Charles Alston US, 1907-1977


"Fact is based upon vulgar matter."


- Charles Alston

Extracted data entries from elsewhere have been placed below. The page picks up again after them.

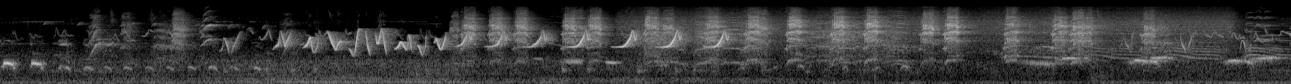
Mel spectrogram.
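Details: Rainbow lorikeets in Australia: a chattering mix of short chirps builds into dense, rasping screeches repeated rapidly, about two per second, with overlapping birds forming a noisy flock chorus.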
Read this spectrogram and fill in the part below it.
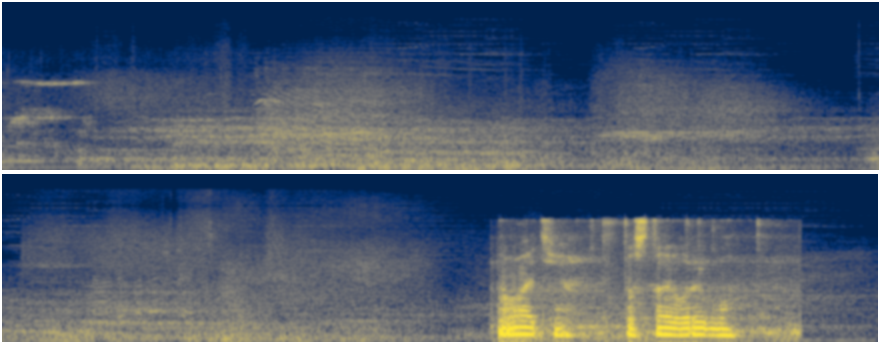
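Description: Magic spells crackle and weapons clash in a battle.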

Painter and sculptor Charles Alston was born in Charlotte, North Carolina, and moved to New York City as a child, where he attended high school and college, earning his MFA at Columbia University. Alston painted during the Harlem Renaissance, experimenting with African motifs as well as depicting the lives of ordinary black Americans. During the Great Depression, he was one of only a few African American supervisors for the Works Progress Administration (WPA), and he taught many young artists, including Jacob Lawrence, at the WPA-sponsored Harlem Community Art Center. Later, Alston helped found Spiral, a group of New York African American artists who met regularly during the 1960s to discuss the relationship of their art to struggles for racial justice. Claiming the influence of the Civil Rights movement on his work, Alston stated, “the basically important thing is making a good picture … out of what your experience has been, and mine has been the experience of a black man in a fairly racist country.” Alston was one of the first black artists to have work exhibited in the Museum of Modern Art. His artwork can also be found in the Metropolitan Museum of Art, the Whitney Museum of American Art, the National Museum of African American History and Culture, the Detroit Institute of Art, Butler Art Institute, and Clark Atlanta University Art Galleries.


 - Courtesy of the Smithsonian